The pepper, thyme and olives (not to mention those fabulously fatty, pork and fennel sausages in Annabel's picnic pie) just sing out for a hefty glass of Loveblock Central Otago Pinot Noir 2018 ($35). And it's hardly surprising. Placing 46th out of 15,000 wines at the 2019 Wine Spectator Top 100, it has wild cherry, dried herb and X-factor for Africa according to the judges. Perfumed and perky, yet packed with dried herbs, truffle and tobacco top notes and fleshy flavours, this vegan-friendly, southern star will wow the crowds.
Zucchini, Feta and Tomato Picnic Pie
Ready in 45 mins
This is a great vegetarian tart to make the most of the deluge of summer zucchini and tomatoes.
2 spring onions, chopped
1 clove garlic, chopped finely
1-1½ tsp finely chopped red chilli
2 Tbsp olive oil
1 Tbsp finely chopped rosemary
2 Tbsp chopped thyme leaves
1 Tbsp lemon juice
1 tsp salt
Ground black pepper, to taste
12-14 cherry tomatoes
100g goat's feta
2 Tbsp pine nuts, coarsely chopped
Torn basil and mint leaves, to garnish
Olive oil pastry (as above)
See sausage, tomato and olive picnic pie for preparation of pastry.
To prepare the topping, pan-fry spring onions, garlic and chilli in olive oil for a few minutes. Grate zucchini into a clean tea towel (you should have about 3 cups) then squeeze over a sink to remove excess liquid.
Add zucchini to frying pan along with rosemary, thyme leaves, lemon juice and salt and pepper, and fry for a few more minutes until zucchini is just softened. Remove from heat and set aside to cool.
Preheat oven to 220C fanbake. Cut baking paper to the same size as a 33cm x 38cm baking tray.
Place tray in the oven to preheat (this will ensure a crisp base when you bake the pie). Place the baking paper on a clean bench and roll out pastry on baking paper until it is the same size as the baking paper (about 33cm x 38cm). Fold in edges of dough by 1cm to form a raised border.
Spread cooled zucchini mixture over pastry base.

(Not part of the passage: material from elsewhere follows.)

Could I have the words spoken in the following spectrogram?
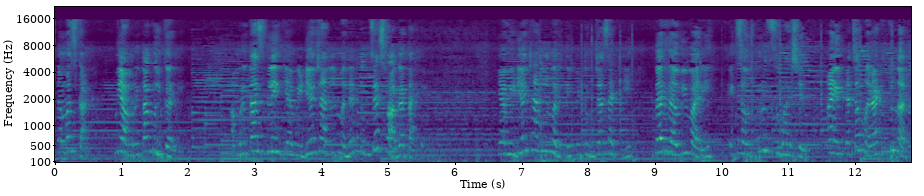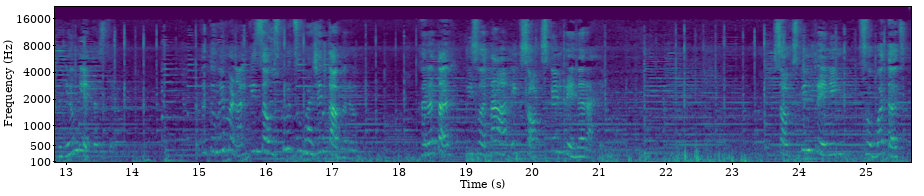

Halve cherry tomatoes then squeeze out and discard most of the pips and juice (this stops the pastry going soggy). Arrange over zucchini mixture along with the crumbled feta and pine nuts.
Slip baking paper and pie on to the preheated baking tray and bake until crisp and golden (about 30 minutes). Serve warm or cold, garnished with torn basil and mint leaves.
Normally the words "zucchini, feta and tomato" have me hooning toward the sauvignon blanc shelf. However, the second I sipped the Pask Instinct Berry Blush Hawke's Bay Rosé 2019 ($16.95) it was rosé err day (please don't tell my teenagers I said "err day"). The saltiness of the feta, the herbaceousness of the tomato and the zook of the zucchini (sorry, just had to round out that sentence somehow) work tastily indeed with the raspberry, white pepper and watermelon in this wine. Enjoy! pask.co.nz
Annabel's duo of Essential savoury and sweet books (Annabel Langbein Media, $65 each) create a beautiful compendium of her best-ever recipes and cooking tips. Alone or together, they make a wonderful gift or treat for yourself, and are on sale now at all good bookstores or online at annabel-langbein.com. Follow Annabel Langbein on Facebook or Instagram to find out more.